:: Exercise brief ::
Please print nothing but the lines from the one with "I have a spectrogram" to the last line of the records below, and omit pictures.

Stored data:

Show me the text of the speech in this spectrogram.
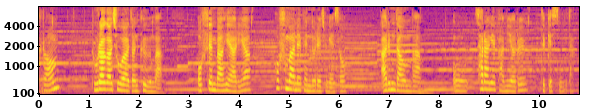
그럼 도라가 좋아하던 그 음악 오펜바헤 아리아 허프만의 뱃노래 중에서 아름다운 밤, 오 사랑의 밤이여를 듣겠습니다.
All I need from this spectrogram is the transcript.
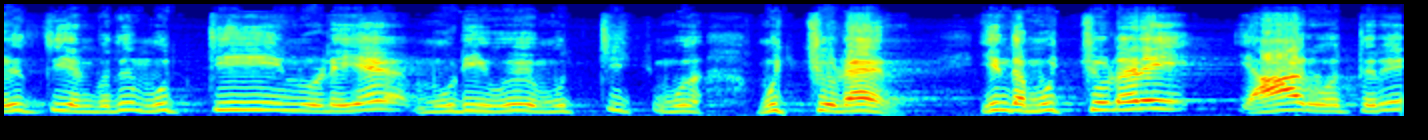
எழுத்து என்பது முத்தியினுடைய முடிவு முத்தி மு முச்சுடர். இந்த முச்சுடரை யார் ஒருத்தர்?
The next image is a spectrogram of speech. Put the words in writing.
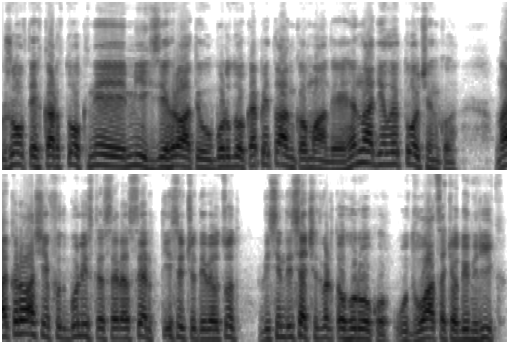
жовтих карток не міг зіграти у Бордо капітан команди Геннадій Литовченко, найкращий футболіст СРСР 1984 року у 21 рік.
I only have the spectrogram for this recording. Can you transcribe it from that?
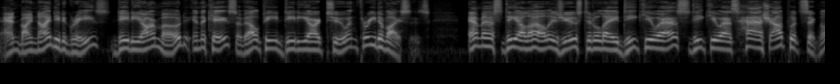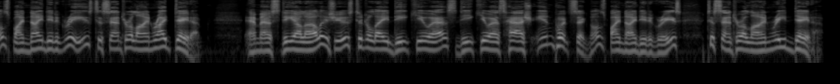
and by 90 degrees, DDR mode, in the case of LP DDR2 and 3 devices. MSDLL is used to delay DQS DQS hash output signals by 90 degrees to center align write data. MSDLL is used to delay DQS DQS hash input signals by 90 degrees to center align read data.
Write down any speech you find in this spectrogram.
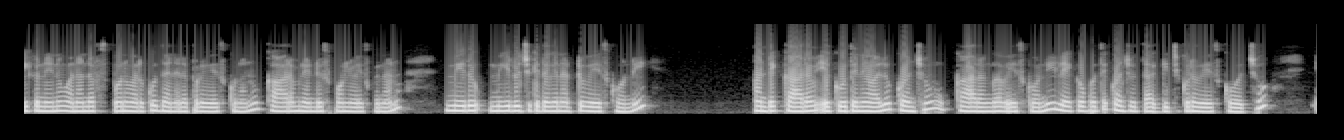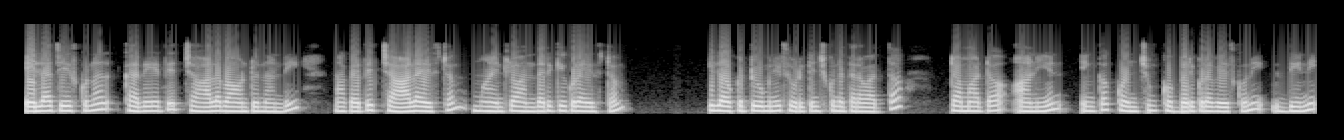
ఇక నేను వన్ అండ్ హాఫ్ స్పూన్ వరకు ధనియాల పొడి వేసుకున్నాను. కారం రెండు స్పూన్లు వేసుకున్నాను. మీరు మీ రుచికి తగినట్టు వేసుకోండి. అంటే కారం ఎక్కువ తినేవాళ్ళు కొంచెం కారంగా వేసుకోండి. లేకపోతే కొంచెం తగ్గించి కూడా వేసుకోవచ్చు. ఎలా చేసుకున్న కర్రీ అయితే చాలా బాగుంటుందండి. నాకైతే చాలా ఇష్టం. మా ఇంట్లో అందరికీ కూడా ఇష్టం. ఇలా ఒక టూ మినిట్స్ ఉడికించుకున్న తర్వాత టమాటా ఆనియన్ ఇంకా కొంచెం కొబ్బరి కూడా వేసుకొని దీన్ని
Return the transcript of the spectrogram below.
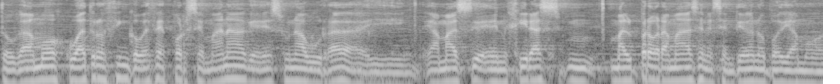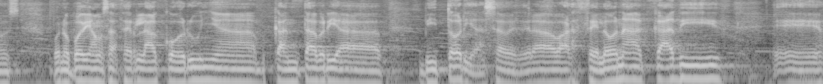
tocamos cuatro o cinco veces por semana, que es una burrada. Y además en giras mal programadas en el sentido de no podíamos, pues no podíamos hacer La Coruña, Cantabria, Vitoria, ¿sabes? Era Barcelona, Cádiz eh,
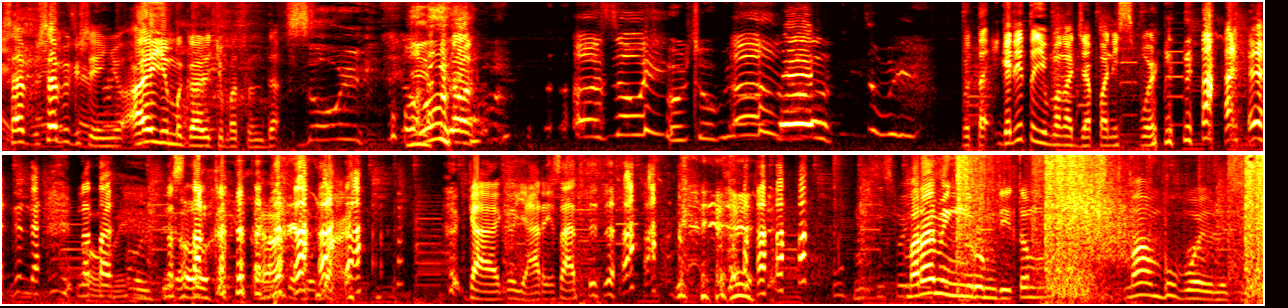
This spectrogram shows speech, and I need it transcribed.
Sabi, sabi ko sa inyo, ayaw yung magalit yung matanda. Zoe! Oh, Zoe! Oh, Zoe! Puta, ganito yung mga Japanese porn. na, nata, Oh, man. na-stuck. Gago, yari sa atin. Maraming room dito. Mambubuhay ulit dito.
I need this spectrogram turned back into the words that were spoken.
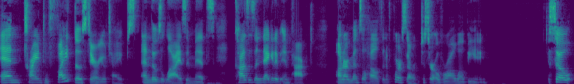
And trying to fight those stereotypes and those lies and myths causes a negative impact on our mental health and of course our just our overall well-being. So,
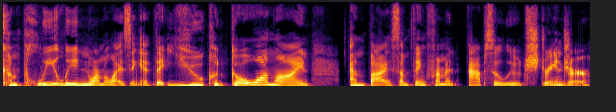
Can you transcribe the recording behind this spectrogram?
completely normalizing it that you could go online and buy something from an absolute stranger.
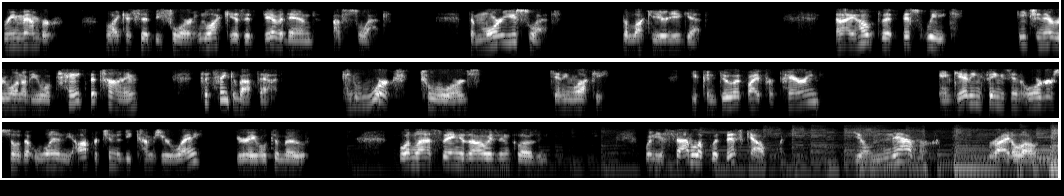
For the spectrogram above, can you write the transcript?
Remember, like I said before, luck is a dividend of sweat. The more you sweat, the luckier you get. And I hope that this week, each and every one of you will take the time to think about that and work towards getting lucky. You can do it by preparing and getting things in order so that when the opportunity comes your way, you're able to move. One last thing, as always, in closing. When you saddle up with this cowboy, you'll never ride alone.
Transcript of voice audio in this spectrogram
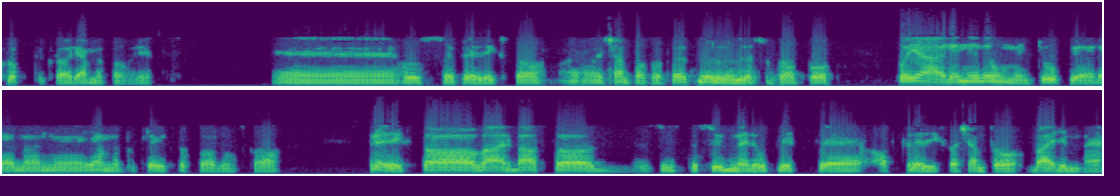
klokkeklar hjemmefavoritt eh, hos Fredrikstad. Eh, Kjempa seg til et 0-0-resultat på, på Jæren i det omvendte oppgjøret, men eh, hjemme på Fredrikstad stadion skal Fredrikstad være best. og synes det summerer opp litt eh, at Fredrikstad kommer til å være med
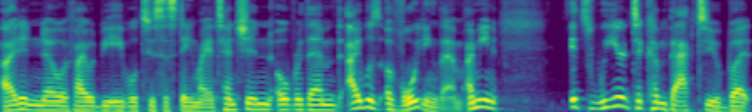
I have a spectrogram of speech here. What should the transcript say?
I didn't know if I would be able to sustain my attention over them. I was avoiding them. I mean, it's weird to come back to, but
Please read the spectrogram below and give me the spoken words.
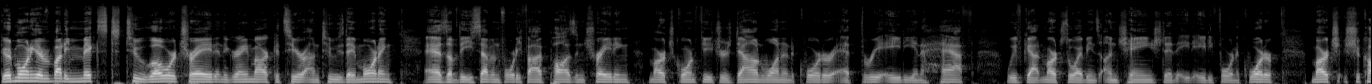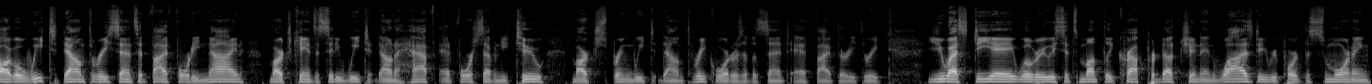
Good morning, everybody. Mixed to lower trade in the grain markets here on Tuesday morning. As of the 7:45 pause in trading, March corn futures down one and a quarter at 380 and a half. We've got March soybeans unchanged at 884 and a quarter. March Chicago wheat down 3 cents at 549. March Kansas City wheat down a half at 472. March spring wheat down 3 quarters of a cent at 533. USDA will release its monthly crop production and WASDE report this morning.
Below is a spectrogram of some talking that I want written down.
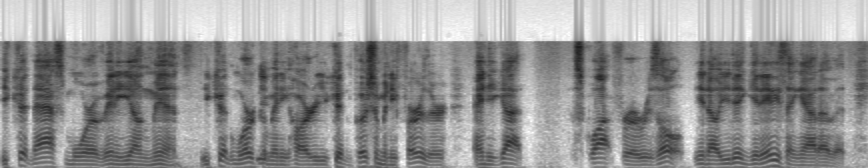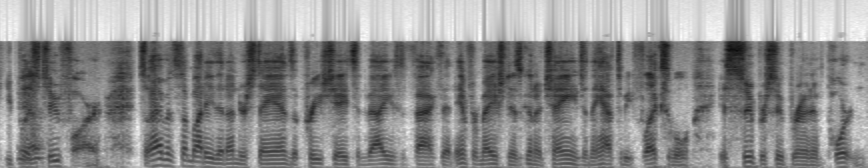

:: The completed task ::
I have a spectrogram of speech here. What should the transcript say?
I didn't know if I would be able to sustain my attention over them. I was avoiding them. I mean, it's weird to come back to, but
Please read the spectrogram below and give me the spoken words.
Good morning, everybody. Mixed to lower trade in the grain markets here on Tuesday morning. As of the 7:45 pause in trading, March corn futures down one and a quarter at 380 and a half. We've got March soybeans unchanged at 884 and a quarter. March Chicago wheat down 3 cents at 549. March Kansas City wheat down a half at 472. March spring wheat down 3 quarters of a cent at 533. USDA will release its monthly crop production and WASDE report this morning.
Below is a spectrogram of some talking that I want written down.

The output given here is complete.